Fighting depression

After a lifetime of working and volunteering, I find myself really depressed after retiring on December 31, 2016. Since I was self-employed for 90% of my working life, I had to become an expert in many areas related to business: marketing & advertising (they are different), accounting, actual work, taxes, customer service, and negotiating, just to name a few.

I am endeavoring to do a few things that I have always wanted to do, such as publishing a book. I finished my first book, Nature’s Geometry: Succulents, in October 2019.

Cover of "Nature's Geometry: Succulents" by Russel Ray

I worked on it 12-18 hours a day from mid-June to October. It kept me busy and out of trouble.

Spiny Succulents, by Jeff MoorePrior to that, I did the final editing and design layout for Jeff Moore’s fourth book on succulents, comprising 350 pages and about 1500 pictures.

I started that on January 28, 2019, and finished in mid-June. I think I worked on it for 18-24 hours a day because I did pull a couple of all-nighters. It was like I was back in college albeit without the keg parties.

United States SSS mapJanuary 28 through October was the only time since retirement that I have not be depressed on a daily basis. Those months caused me to realize just how much I love reading, writing, and ‘rithmetic, not to mention photography. Late last year I hit upon the idea of writing another book, to be titled SSS: Southwest Succulent Staycation. I would explore finding succulents in Arizona, California, Nevada, and Utah. Those four states pretty much take in the southwest United States.

The problem I immediately ran into is that they are four big states. It’s not like the northeast where you could go to eight or nine states all in a week or less.

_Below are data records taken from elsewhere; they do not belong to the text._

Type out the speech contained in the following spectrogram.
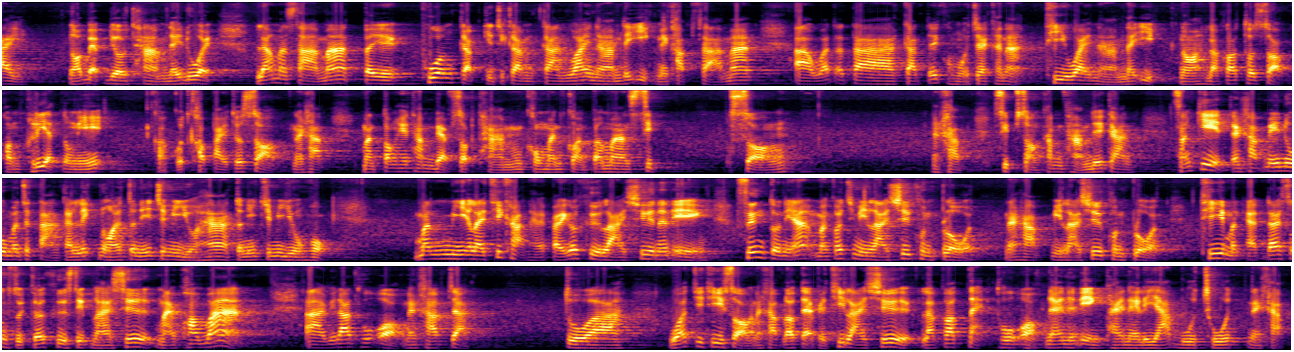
เนาะแบบเดียวไทม์ได้ด้วย แล้วมันสามารถไปพ่วงกับกิจกรรมการว่ายน้ำได้อีกนะครับสามารถวัดอัตราการเต้นของหัวใจขณะที่ว่ายน้ำได้อีกเนาะแล้วก็ทดสอบความเครียดตรงนี้ก็กดเข้าไปทดสอบนะครับมันต้องให้ทำแบบสอบถามของมันก่อนประมาณ 12 นะครับ12คำถามด้วยกัน สังเกตนะครับเมนูมันจะต่างกันเล็กน้อยตัวนี้จะมีอยู่ 5 ตัวนี้จะมีอยู่ 6 มันมีอะไรที่ขาดหายไปก็คือรายชื่อนั่นเอง ซึ่งตัวนี้มันก็จะมีรายชื่อคนโปรดนะครับมีรายชื่อคนโปรด ที่มันแอดได้สูงสุดก็คือ 10 รายชื่อ หมายความว่าเวลาโทรออกนะครับจากตัว Watch GT 2นะครับเราแตะไปที่รายชื่อ แล้วก็แตะโทรออกได้นั่นเองภายในระยะบลูทูธนะครับ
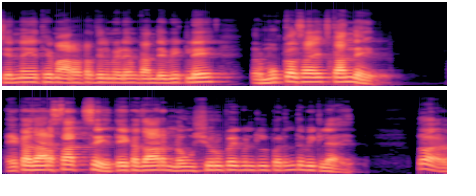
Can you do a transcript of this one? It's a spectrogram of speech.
चेन्नई येथे महाराष्ट्रातील मिडियम कांदे विकले. तर मुक्कल साईज कांदे एक हजार सातशे ते एक हजार नऊशे रुपये क्विंटलपर्यंत विकले आहेत. तर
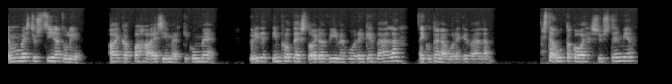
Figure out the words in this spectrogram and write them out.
Ja mun mielestä just siinä tuli aika paha esimerkki, kun me yritettiin protestoida viime vuoden keväällä, ei kun tänä vuoden keväällä, sitä uutta koesysteemiä.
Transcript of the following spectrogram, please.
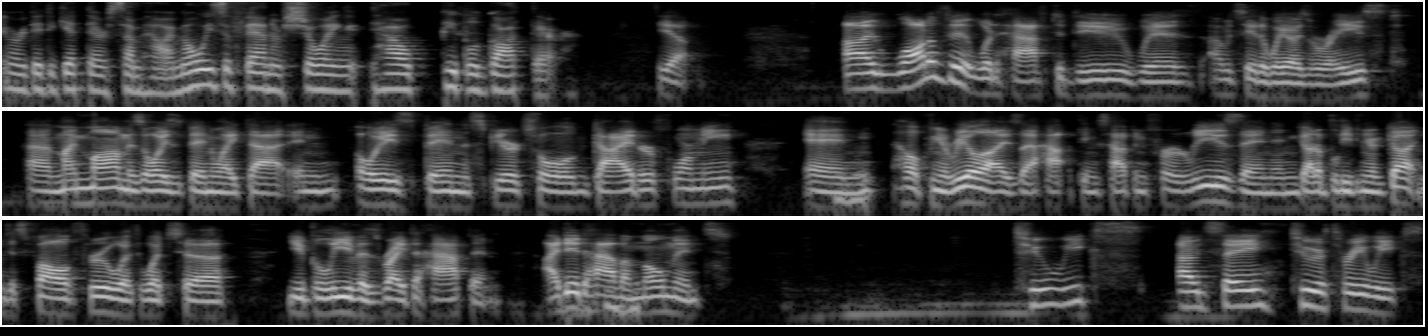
or did you get there somehow? I'm always a fan of showing how people got there. Yeah, a lot of it would have to do with I would say the way I was raised. Uh, my mom has always been like that and always been the spiritual guider for me and mm-hmm. help me realize that ha- things happen for a reason and you got to believe in your gut and just follow through with what uh, you believe is right to happen. I did have mm-hmm. a moment two weeks, I would say, two or three weeks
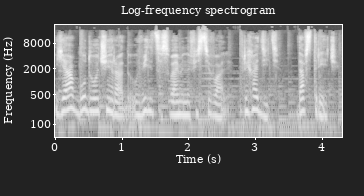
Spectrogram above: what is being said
Я буду очень рада увидеться с вами на фестивале. Приходите. До встречи!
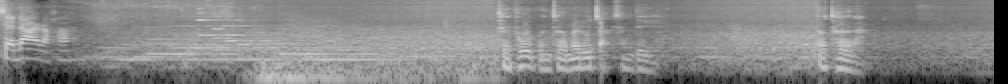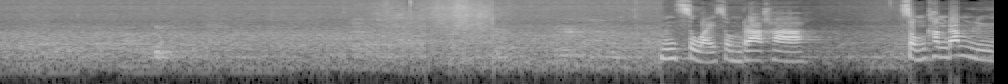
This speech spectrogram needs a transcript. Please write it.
เสียดายเหรอคะ เธอพูดเหมือนเธอไม่รู้จักฉันดี แล้วเธอล่ะ มันสวยสมราคา สมคำร่ำลือ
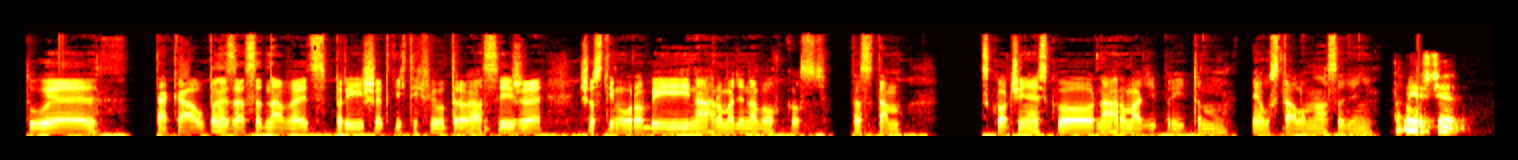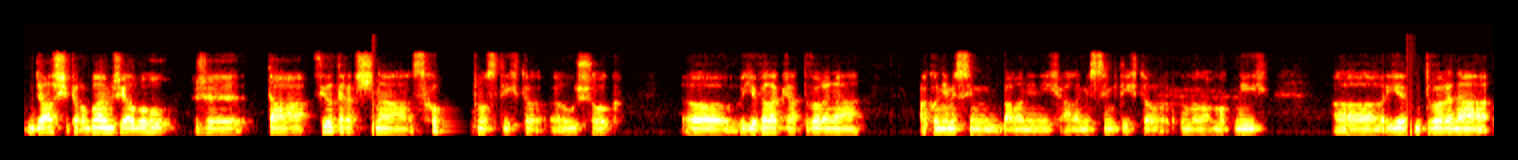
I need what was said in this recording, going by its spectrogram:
tu je taká úplne zásadná vec pri všetkých tých filtroch asi, že čo s tým urobí náhromadená vlhkosť. Tá sa tam skôr či neskôr nahromadí pri tom neustálom násadení. Tam je ešte ďalší problém, žiaľ Bohu, že tá filtračná schopnosť týchto rúšok eh, je veľakrát tvorená, ako nemyslím bavlnených, ale myslím týchto umelohmotných, eh, je tvorená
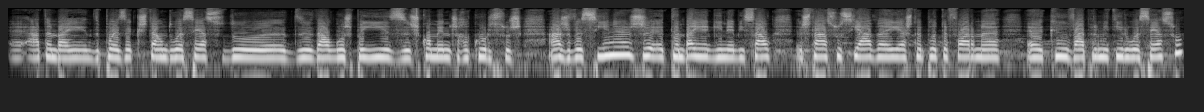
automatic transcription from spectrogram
Eh, há também depois a questão do acesso do, de, de, alguns países com menos recursos às vacinas. Eh, também a Guiné-Bissau está associada a esta plataforma que vai permitir o acesso?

To explore these four big states and get appropriate material for my book would take a year or two. Just finding the places that I need to visit already has taken all of January, and I’m nowhere near finished.

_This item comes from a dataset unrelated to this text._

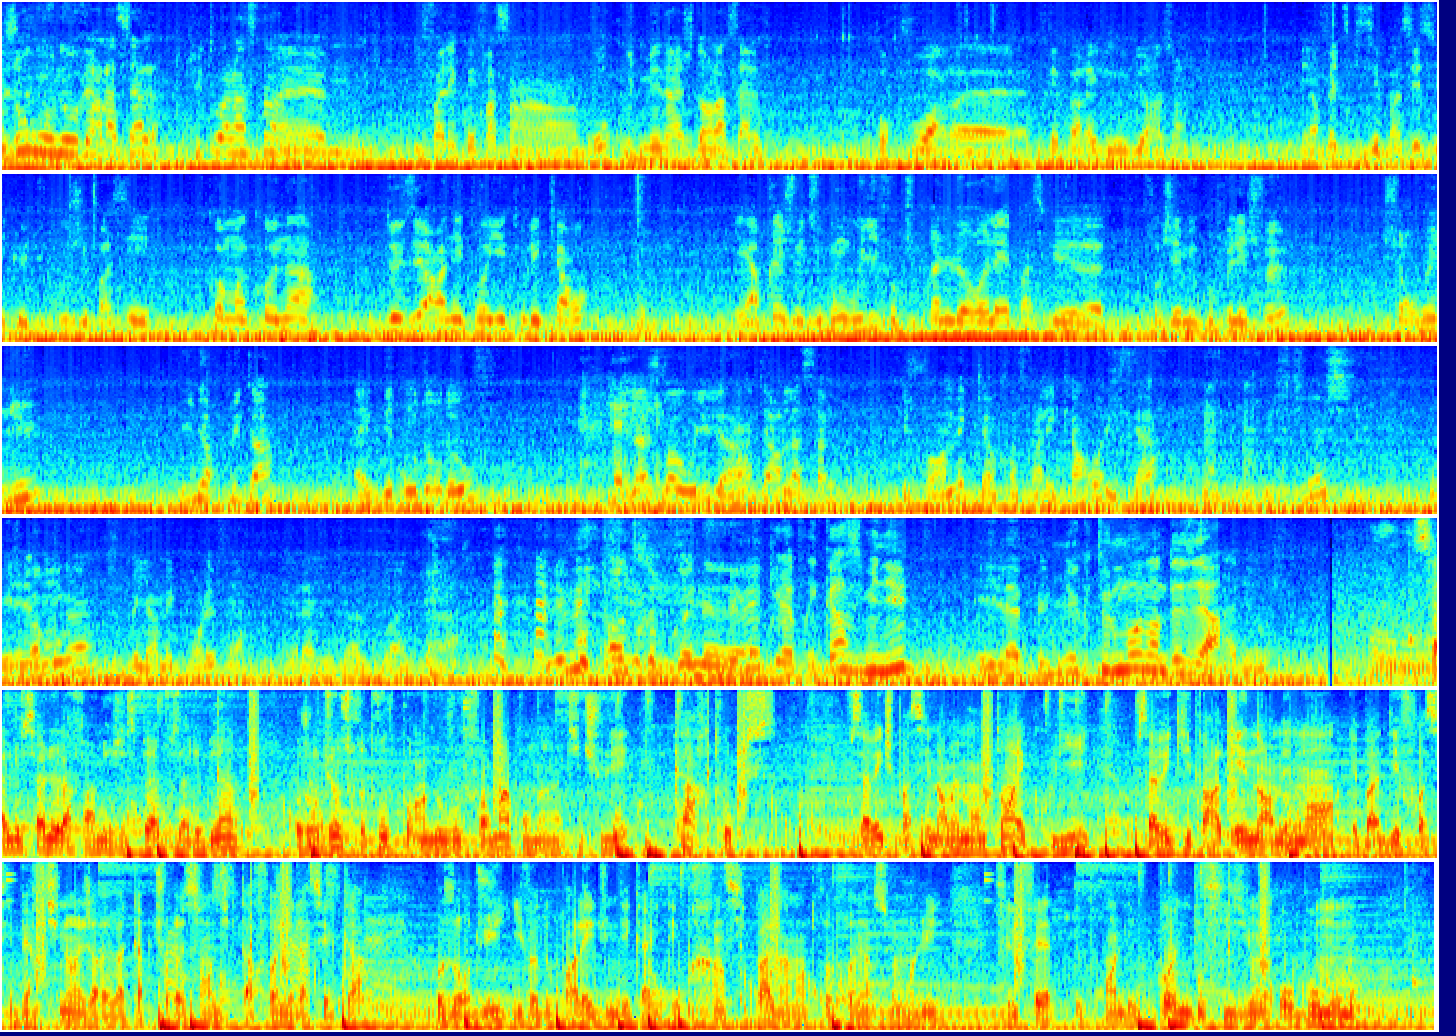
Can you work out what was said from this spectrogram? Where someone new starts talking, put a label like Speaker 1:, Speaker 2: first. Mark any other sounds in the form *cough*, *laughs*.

When I have a significant problem to work on, I take a nap. These are not your normal naps, though, because I don’t fall asleep. The problem weighs on my mind. It’s kind of like daydreaming.

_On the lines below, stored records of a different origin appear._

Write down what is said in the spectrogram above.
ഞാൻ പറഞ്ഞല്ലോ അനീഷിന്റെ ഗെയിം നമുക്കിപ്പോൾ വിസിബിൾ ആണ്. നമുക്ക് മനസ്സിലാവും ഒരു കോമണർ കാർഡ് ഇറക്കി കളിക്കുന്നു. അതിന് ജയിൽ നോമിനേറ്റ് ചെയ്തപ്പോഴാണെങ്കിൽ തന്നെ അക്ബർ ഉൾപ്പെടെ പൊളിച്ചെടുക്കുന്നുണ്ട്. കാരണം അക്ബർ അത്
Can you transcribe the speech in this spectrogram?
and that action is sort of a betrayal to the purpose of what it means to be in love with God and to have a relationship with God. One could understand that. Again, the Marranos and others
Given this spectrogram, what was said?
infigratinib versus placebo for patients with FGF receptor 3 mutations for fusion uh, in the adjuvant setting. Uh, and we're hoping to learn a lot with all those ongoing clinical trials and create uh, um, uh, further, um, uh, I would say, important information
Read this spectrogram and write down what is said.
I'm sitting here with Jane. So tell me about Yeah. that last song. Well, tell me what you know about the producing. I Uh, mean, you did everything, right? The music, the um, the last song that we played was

A couple of days ago I took a nap in order to work on this problem and came up with what I think is a brilliant idea.

There’s no doubt that a book covering succulents in Arizona, California, Nevada, and Utah is going to be a pretty big book, taking a pretty long time to complete, and costing a pretty penny.

My nap showed me that I could make four books, and instead of huge 8½x8½ books or larger, I could make “pocket books” (4.25″ x 6.75″) which would be better for actually using them during your staycation. The pocket books would cost less money and provide me with something to do immediately since I can easily create California’s book starting today.

My Nature’s Geometry: Succulents book has landed me on the cactus & succulent club speaking circuit, and publishing four more books instead of one book would keep me on the circuit. Second and third editions could keep me going for many years, and having five books to sell instead of one or two keeps clubs happy. They like variety, having choices.

I also can work on four books simultaneously since I do have enough pictures from all four states to give me a good start. Working on four books, traveling on the speaking circuit, and traveling to get pictures of places I have not been definitely could keep the depression at bay.

Of course, I would miss my husband and Little Queen Olivia while I was traveling. The lazy ass cat will never know I’m gone….

Little Queen Olivia

13 thoughts on “Fighting depression

  1. TamrahJo

    I think the “pocket books” are an inspiriation/idea to really delve into – for folks like me, I see much more practical use in travels and my garden shop to use as a guide book, and more helpful than an informative, and wonderful, but big, um, coffee table book? :). Not criticizing your work, nor non of the other works that are text/pic tomes, but to have a pocket sized text/pic guide book would be such a boon AND doesn’t make me have to have my phone out, with app up, all the time – I wish so many who make apps, would put out little pocket guide sizes, and then just update them as needed –
    On the plus side, you also take a ‘bite of the elephant’ project a little at a time, so the husband missing wouldn’t be as long in stretches but, perhaps long enough the lazy ass cat would wonder where the gravy train got off to – – :).

    Liked by 1 person

    Reply
  2. Kally

    Kudos to you taking steps to make sure you do not spiral into sadness and loneliness. Retirement can sometimes means a sudden loss of directions and goals but it doesn’t have to be.

    Liked by 1 person

    Reply
  3. charlypriest

    Apart from the wonderful work you showed us, the real lesson that I took away from reading you is that keeping yourself busy with the things you love to do even if they are hard and push yourself to work on them almost inhumanly will keep me out of trouble for sure and obviously more productive hence more happy. Thanks for this post specially.

    Liked by 1 person

    Reply

Let your words flow

Please log in using one of these methods to post your comment:

WordPress.com Logo

You are commenting using your WordPress.com account. Log Out /  Change )

Google photo

You are commenting using your Google account. Log Out /  Change )

Twitter picture

You are commenting using your Twitter account. Log Out /  Change )

Facebook photo

You are commenting using your Facebook account. Log Out /  Change )

Connecting to %s

This site uses Akismet to reduce spam. Learn how your comment data is processed.